───── Information provided ─────

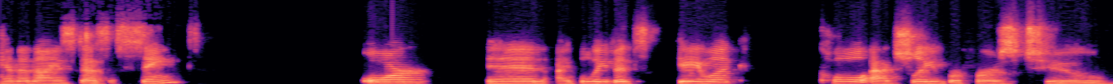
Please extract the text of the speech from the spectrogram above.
canonized as a saint. Or in, I believe it's Gaelic, Cole actually refers to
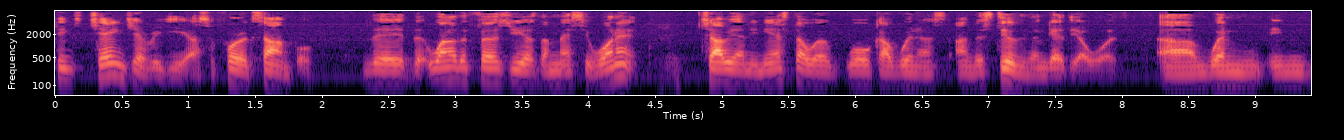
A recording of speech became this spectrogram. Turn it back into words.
things change every year. So, for example, the, the, one of the first years that Messi won it, Xavi and Iniesta were World Cup winners, and they still didn't get the award. Um, when in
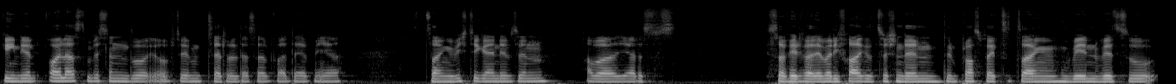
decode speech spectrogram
gegen den Oilers ein bisschen so auf dem Zettel, deshalb war der mir sozusagen wichtiger in dem Sinn. Aber ja, das ist auf jeden Fall immer die Frage zwischen den, den Prospects sozusagen, wen willst du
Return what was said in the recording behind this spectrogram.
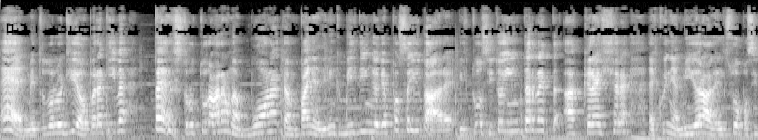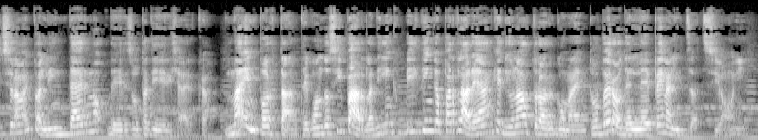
e metodologie operative per strutturare una buona campagna di link building che possa aiutare il tuo sito internet a crescere e quindi a migliorare il suo posizionamento all'interno dei risultati di ricerca. Ma è importante quando si parla di link building parlare anche di un altro argomento, ovvero delle penalizzazioni.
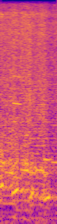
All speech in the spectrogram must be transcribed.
Oh, oh, oh, oh.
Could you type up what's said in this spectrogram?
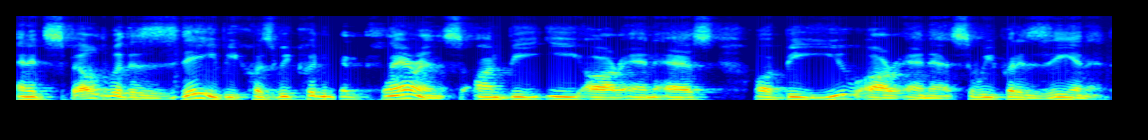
and it's spelled with a Z because we couldn't get clearance on B E R N S or B U R N S. So we put a Z in it.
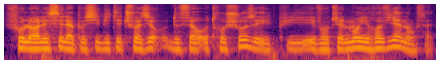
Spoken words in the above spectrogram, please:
faut leur laisser la possibilité de choisir de faire autre chose et puis éventuellement ils reviennent en fait.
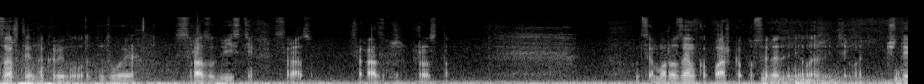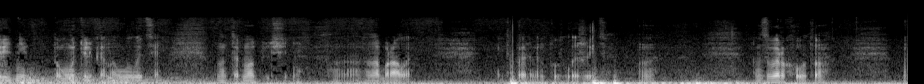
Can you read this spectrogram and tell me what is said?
з накрило двоє. Сразу 200, сразу. Сразу ж просто. Це Морозенко, Пашка посередині лежить. Чотири дні тому тільки на вулиці на Тернопільщині е, забрали. І тепер він тут лежить. Зверху то е,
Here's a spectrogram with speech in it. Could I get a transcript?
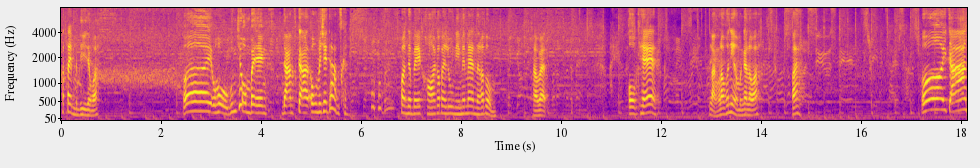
ถ้าเต้นมันดีจังวะ เอ้ย โอ้โหเพิ่งชมไปเอง ดามสกาโอ้ ไม่ใช่ดามสกาฟันเดอร์เบคคอร์เข้าไปลูกนี้ไม่แม่นนะครับผมฮาแเวดโอเค หลังเราก็เหนียวเหมือนกันเหรอวะ ไป โอ้ย จาน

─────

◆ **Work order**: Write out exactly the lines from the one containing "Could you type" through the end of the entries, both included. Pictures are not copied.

◆ **Written answer**:
Could you type up what's said in this spectrogram?
and it's spelled with a Z because we couldn't get clearance on B E R N S or B U R N S. So we put a Z in it.
Spoken words in the above spectrogram, please:
faut leur laisser la possibilité de choisir de faire autre chose et puis éventuellement ils reviennent en fait.
Can you read this spectrogram and tell me what is said?
з накрило двоє. Сразу 200, сразу. Сразу ж просто. Це Морозенко, Пашка посередині лежить. Чотири дні тому тільки на вулиці на Тернопільщині е, забрали. І тепер він тут лежить. Зверху то е,
Here's a spectrogram with speech in it. Could I get a transcript?
ถ้าเต้นมันดีจังวะ เอ้ย โอ้โหเพิ่งชมไปเอง ดามสกาโอ้ ไม่ใช่ดามสกาฟันเดอร์เบคคอร์เข้าไปลูกนี้ไม่แม่นนะครับผมฮาแเวดโอเค หลังเราก็เหนียวเหมือนกันเหรอวะ ไป โอ้ย จาน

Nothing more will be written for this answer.